distinguished by characteristic appellations. His stable, too, was
appointed at a distance from the rest; and with regard to grooming
and other necessary offices, none but the owner in person had
ventured to officiate, or even to enter the enclosure of that
particular stall. It was also to be observed, that although the three
grooms, who had caught the steed as he fled from the conflagration at
Berlifitzing, had succeeded in arresting his course, by means of a
chain-bridle and noose - yet no one of the three could with any
certainty affirm that he had, during that dangerous struggle, or at
any period thereafter, actually placed his hand upon the body of the
beast. Instances of peculiar intelligence in the demeanor of a noble
and high-spirited horse are not to be supposed capable of exciting
unreasonable attention - especially among men who, daily trained to
the labors of the chase, might appear well acquainted with the
sagacity of a horse - but there were certain circumstances which
intruded themselves per force upon the most skeptical and phlegmatic;
and it is said there were times when the animal caused the gaping
crowd who stood around to recoil in horror from the deep and
impressive meaning of his terrible stamp - times when the young
Metzengerstein turned pale and shrunk away from the rapid and
searching expression of his earnest and human-looking eye.

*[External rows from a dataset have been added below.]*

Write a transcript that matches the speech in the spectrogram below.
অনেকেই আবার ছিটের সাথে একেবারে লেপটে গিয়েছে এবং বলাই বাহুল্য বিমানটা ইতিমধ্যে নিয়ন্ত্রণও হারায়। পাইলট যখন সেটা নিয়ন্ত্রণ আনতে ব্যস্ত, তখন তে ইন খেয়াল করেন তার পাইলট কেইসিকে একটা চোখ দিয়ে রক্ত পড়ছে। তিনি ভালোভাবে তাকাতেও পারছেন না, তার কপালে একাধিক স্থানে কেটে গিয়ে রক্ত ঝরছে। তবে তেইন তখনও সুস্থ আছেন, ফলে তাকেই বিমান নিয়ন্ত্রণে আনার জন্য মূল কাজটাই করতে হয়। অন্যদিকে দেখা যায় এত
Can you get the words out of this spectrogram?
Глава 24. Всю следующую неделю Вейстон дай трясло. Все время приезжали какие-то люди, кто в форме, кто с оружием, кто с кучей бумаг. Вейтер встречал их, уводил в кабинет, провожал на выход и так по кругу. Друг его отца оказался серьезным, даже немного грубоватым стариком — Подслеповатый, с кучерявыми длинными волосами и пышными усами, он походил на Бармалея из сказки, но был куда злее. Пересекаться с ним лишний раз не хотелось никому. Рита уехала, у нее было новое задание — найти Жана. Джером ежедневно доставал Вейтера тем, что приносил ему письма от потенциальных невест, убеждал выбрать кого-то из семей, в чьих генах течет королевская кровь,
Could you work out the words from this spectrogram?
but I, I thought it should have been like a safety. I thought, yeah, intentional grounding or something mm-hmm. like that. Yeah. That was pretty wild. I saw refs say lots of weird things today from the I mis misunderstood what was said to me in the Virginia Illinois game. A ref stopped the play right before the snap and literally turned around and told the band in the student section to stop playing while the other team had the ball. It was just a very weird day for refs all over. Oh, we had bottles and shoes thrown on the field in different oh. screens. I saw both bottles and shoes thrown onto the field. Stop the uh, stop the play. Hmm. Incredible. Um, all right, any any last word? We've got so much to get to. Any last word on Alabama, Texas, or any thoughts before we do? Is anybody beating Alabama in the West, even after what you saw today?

Among all the retinue of the Baron, however, none were found to
doubt the ardor of that extraordinary affection which existed on the
part of the young nobleman for the fiery qualities of his horse; at
least, none but an insignificant and misshapen little page, whose
deformities were in everybody's way, and whose opinions were of the
least possible importance. He - if his ideas are worth mentioning at
all - had the effrontery to assert that his master never vaulted into
the saddle without an unaccountable and almost imperceptible shudder,
and that, upon his return from every long-continued and habitual
ride, an expression of triumphant malignity distorted every muscle in
his countenance.

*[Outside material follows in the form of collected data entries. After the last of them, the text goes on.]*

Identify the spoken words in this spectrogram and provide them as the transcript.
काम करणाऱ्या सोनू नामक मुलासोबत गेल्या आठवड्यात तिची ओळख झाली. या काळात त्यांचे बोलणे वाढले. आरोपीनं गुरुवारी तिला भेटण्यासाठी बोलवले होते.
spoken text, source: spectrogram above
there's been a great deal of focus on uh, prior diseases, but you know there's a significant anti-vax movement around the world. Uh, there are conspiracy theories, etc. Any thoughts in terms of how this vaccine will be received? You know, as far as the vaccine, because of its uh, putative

One tempestuous night, Metzengerstein, awaking from a heavy
slumber, descended like a maniac from his chamber, and, mounting in
hot haste, bounded away into the mazes of the forest. An occurrence
so common attracted no particular attention, but his return was
looked for with intense anxiety on the part of his domestics, when,
after some hours' absence, the stupendous and magnificent battlements
of the Chateau Metzengerstein, were discovered crackling and rocking
to their very foundation, under the influence of a dense and livid
mass of ungovernable fire.

As the flames, when first seen, had already made so terrible a
progress that all efforts to save any portion of the building were
evidently futile, the astonished neighborhood stood idly around in
silent and pathetic wonder. But a new and fearful object soon
rivetted the attention of the multitude, and proved how much more
intense is the excitement wrought in the feelings of a crowd by the
contemplation of human agony, than that brought about by the most
appalling spectacles of inanimate matter.

Up the long avenue of aged oaks which led from the forest to the
main entrance of the Chateau Metzengerstein, a steed, bearing an
unbonneted and disordered rider, was seen leaping with an impetuosity
which outstripped the very Demon of the Tempest.

The career of the horseman was indisputably, on his own part,
uncontrollable. The agony of his countenance, the convulsive struggle
of his frame, gave evidence of superhuman exertion: but no sound,
save a solitary shriek, escaped from his lacerated lips, which were
bitten through and through in the intensity of terror. One instant,
and the clattering of hoofs resounded sharply and shrilly above the
roaring of the flames and the shrieking of the winds - another, and,
clearing at a single plunge the gate-way and the moat, the steed
bounded far up the tottering staircases of the palace, and, with its
rider, disappeared amid the whirlwind of chaotic fire.

The fury of the tempest immediately died away, and a dead calm
sullenly succeeded. A white flame still enveloped the building like a
shroud, and, streaming far away into the quiet atmosphere, shot forth
a glare of preternatural light; while a cloud of smoke settled
heavily over the battlements in the distinct colossal figure of - _a

Edgar Allan Poe